It’s hot here. Jack and I are amazed that we left a relatively comfortable anchorage just below the equator and sailed well north, only to find ourselves in the most hot and humid place we’ve ever been. Working out on deck to clean Escape Velocity of the salt and grime that accumulates at sea leaves me pouring sweat within minutes. The idea of plugging in at a marina, usually repugnant to us, is starting to sound pretty good, especially if we can run our air conditioner. That bears looking into.
But first, the formalities. We spent a large part of the day clearing in to the country. It’s our fault it took so long because in our delirium from the heat we missed the Immigration office and walked nearly a mile further down the road and had to double back. Then after immigration we needed to take our papers to the Port Captain back the other way again.

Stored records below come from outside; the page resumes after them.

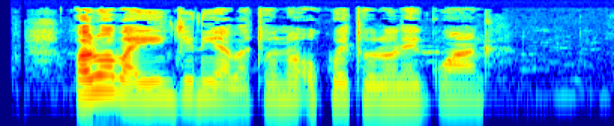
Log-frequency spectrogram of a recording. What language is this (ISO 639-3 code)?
lug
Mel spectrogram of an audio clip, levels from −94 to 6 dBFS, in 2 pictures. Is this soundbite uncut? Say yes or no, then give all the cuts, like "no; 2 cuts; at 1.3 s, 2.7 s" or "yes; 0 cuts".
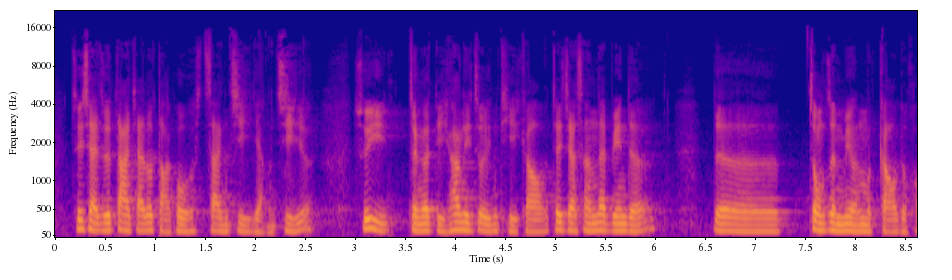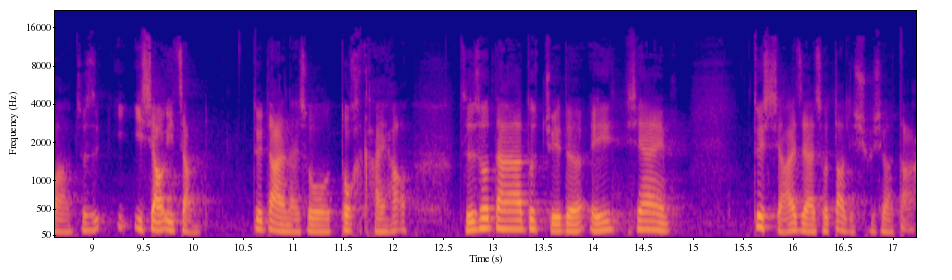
yes; 0 cuts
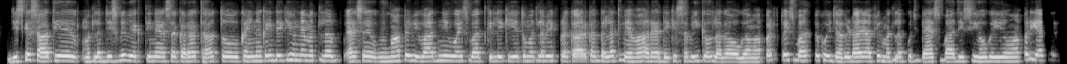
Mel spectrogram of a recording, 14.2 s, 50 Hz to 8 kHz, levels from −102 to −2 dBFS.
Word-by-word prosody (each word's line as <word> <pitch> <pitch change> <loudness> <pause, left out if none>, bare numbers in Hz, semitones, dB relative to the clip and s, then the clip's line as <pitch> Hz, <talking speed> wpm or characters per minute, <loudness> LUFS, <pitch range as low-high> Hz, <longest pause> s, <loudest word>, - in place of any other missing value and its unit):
जिसके 195 +7 +1
साथ 200 -4 +1
ये 220 -1 +5 0.2
मतलब 195 +1 +1
जिस 205 0 0
भी 235 - +2
व्यक्ति 210 -3 0
ने 205 0 +1
ऐसा 200 +1 -1
करा 200 +1 +2
था, 185 +2 0
तो 200 -1 +1
कहीं 205 0 +1
न 215 0 +1
कहीं 225 +1 +1
देखिए 230 +2 0
उन्हें 240 -1 0
मतलब 225 0 -1
ऐसे 205 +2 +1
वहाँ 195 +3 0
पे 235 - +4
विवाद 205 -1 0
नहीं 225 0 +2
हुआ 215 -1 +2
इस 215 +2 -4
बात 200 0 -1
के - - -2
लिए 200 0 0
कि 210 - -7
ये 205 0 +3
तो 210 - -2
मतलब 215 +1 -1
एक 215 0 0
प्रकार 100 - +1
का - - -2
गलत 215 +3 0
व्यवहार 195 0 +1
है, 200 0 +1
देखिए 195 +3 -3
सभी 205 0 -2
को 205 - +1
लगा 180 -2 +1
होगा 175 0 +2
वहाँ 175 0 -2
पर, 235 - -1
तो - - 0
इस 255 0 -2
बात 225 0 -1
पे 225 - +1
कोई 225 -1 0
झगड़ा 195 -1 +2
या 200 0 +1
फिर 220 -1 0
मतलब 195 0 -2
कुछ 220 +1 -5
बहसबाजी 185 +1 0
सी 200 +2 -5
हो 190 0 +3
गई 195 -1 +3
हो 190 0 +2
वहाँ 195 +1 -1
पर? 265 +3 0
या 240 -4 +1
फिर 475 - -24
205 Hz, 270 wpm, -22 LUFS, 195-220 Hz, 0.2 s, ये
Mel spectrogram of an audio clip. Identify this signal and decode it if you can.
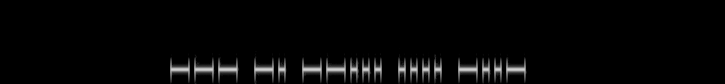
Morse code, heard as a keyed tone, about 20 wpm, 700 Hz. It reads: ON7HX
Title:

We greeted the shopkeepers standing in their doorways each time we passed and they must have wondered why these crazy gringos were doing laps through town.
Eventually we were stamped and welcomed, but the customs office isn’t open on Monday so we have to do the bureaucracy dance again on Tuesday to get the boat entered and legal.
On the way back from the Port Captain we stopped in a little shop for a local SIM card. The proprietor was very friendly and spoke some English. He was halfway through cutting down the standard size SIM for my iPhone when his mobile rang and he answered. At first he held the phone on his shoulder and continued working on my phone, but then he put my phone down and just talked and talked and talked. I have a minimal understanding of Spanish (I’m working on it) but I could tell this was a personal call. We waited patiently. And we waited. Several customers entered the shop and waited and listened and waited. Eventually they left in frustration. Finally, after a good 20 minutes, I reached over the counter and picked up my phone and my passport and said we were leaving. It was clear by his shocked look that he’d forgotten we were even there! He put down his phone without even hanging up and clipped the SIM card and reached again for my phone.
“This is incredibly rude,” I said. He was completely flustered. “You have customers,” I said. “You’ve lost customers because of this.”
“Sorry. Sorry sorry sorry sorry sorry sorry,” he kept saying, genuinely embarrassed and, I think, sorry.
“Sorry,” he said again and he waited, his own phone poised in his hand while we gathered ourselves and left.
By now it was raining, a light tropical, cooling rain. We were glad for the waterproof backpack to protect our things but we didn’t even bother with the umbrella we’d brought. The rain felt so good after the simmering morning heat. We ducked into a large supermarket and walked up and down the aisles in wonder. There were items we hadn’t seen since Puerto Rico, Lizano sauce and fresh corn tortillas! I picked up a warm package and inhaled the lovely corn aroma. We’ve been so long without tortillas. Now we can have tacos and quesadillas and breakfast burritos and chilaquiles and all the other things I make when tortillas are fresh and abundant. Maybe I can even find a tortilla press to make our own because the one I thought I brought aboard has gone walkabout.
After the supermarket we dashed through the raindrops to the bakery next door. There was no coffee in evidence but after choosing our pastries we asked and of course they had coffee and would make a fresh pot.
Any place that has a coffee shop and good pastries is ok with us. We finally made it back to the marina around 2pm and nearly collapsed from the heat and from legs not used to so much walking.
In honor of our arrival in Costa Rica, and because it’s Monday and we always eat beans on Monday, and because I bought some Lizano Sauce, I made gallo pinto for dinner, the traditional Costa Rican beans and rice dish, following the directions my cousin Arturo sent me a few years ago. Good stuff.